Canada will not sign on to Washington's controversial ballistic missile defence program, the prime minister said.

Canada has said no to the U.S. missile defence program, Prime Minister Paul Martin announced Thursday.

The prime minister said the decision was made following extensive discussions with Foreign Affairs and National Defence.

"Let me be clear: we respect the right of the United States to defend itself and its people," said Martin.

Canada will continue to work with the U.S. for the common defence of North America, but our efforts won't be concentrated on missile defence, the prime minister said.

"Canada remains steadfast in its support of Norad," said Martin.

The nearly $13 billion allocated for the military in Wednesday's budget proves Canada is committed to taking its share of responsibility for national and international security, he said.

The outgoing U.S. ambassador to Canada reacted swiftly, saying the decision to defend North America now rests with Washington.

"We simply cannot understand why Canada would in effect give up its sovereignty – its seat at the table – to decide what to do about a missile that might be coming towards Canada," said Paul Cellucci.

Earlier, Foreign Affairs Minister Pierre Pettigrew told the House of Commons about the prime minister's decision, which Pettigrew said was based on policy, and not emotion.

Pettigrew said he informed U.S. Secretary of State Condoleezza Rice of Canada's decision on Tuesday during NATO meetings in Brussels.

"Of course, the U.S. is disappointed. They recognize and respect our decision," said Pettigrew.

While NDP foreign affairs critic Alexa McDonough praised the decision, party leader Jack Layton criticized the prime minister for telling the American secretary of state before informing MPs.

When asked Wednesday during Question Period whether he was planning to reject missile defence, Martin suggested the decision hadn't been made.
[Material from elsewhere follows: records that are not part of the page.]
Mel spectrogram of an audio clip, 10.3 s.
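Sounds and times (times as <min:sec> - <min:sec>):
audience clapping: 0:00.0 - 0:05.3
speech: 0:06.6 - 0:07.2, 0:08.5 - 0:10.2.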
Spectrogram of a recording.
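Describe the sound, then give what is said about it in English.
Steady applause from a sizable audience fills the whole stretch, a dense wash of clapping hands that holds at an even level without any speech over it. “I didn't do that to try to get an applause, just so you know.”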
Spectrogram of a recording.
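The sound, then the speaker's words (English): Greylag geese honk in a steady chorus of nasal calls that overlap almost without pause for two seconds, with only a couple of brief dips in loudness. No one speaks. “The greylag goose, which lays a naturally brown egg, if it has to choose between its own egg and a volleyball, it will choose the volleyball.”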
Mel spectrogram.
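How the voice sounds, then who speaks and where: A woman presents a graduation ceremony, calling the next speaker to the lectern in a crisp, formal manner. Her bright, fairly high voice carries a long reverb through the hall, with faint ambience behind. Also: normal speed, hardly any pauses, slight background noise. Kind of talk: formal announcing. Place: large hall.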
"The government has stated all along that it will make the decision when it is in Canada's interest to do so," said Martin.
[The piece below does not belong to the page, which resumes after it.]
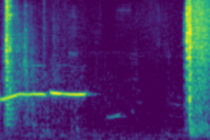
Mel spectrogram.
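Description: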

The issue was thrust into the spotlight earlier this week when Canada's new ambassador to Washington, Frank McKenna, said Canada is effectively already taking part in the program by allowing the missile program to use Norad.

During a visit to Canada in December, U.S. President George W. Bush publicly urged Martin to join the program.

When he first took office, Martin suggested he supported joining the plan, saying he believed Canada should be at the table when it comes to any discussion of the defence of North America.

Critics of the program say it could lead to a new arms race and the weaponization of space.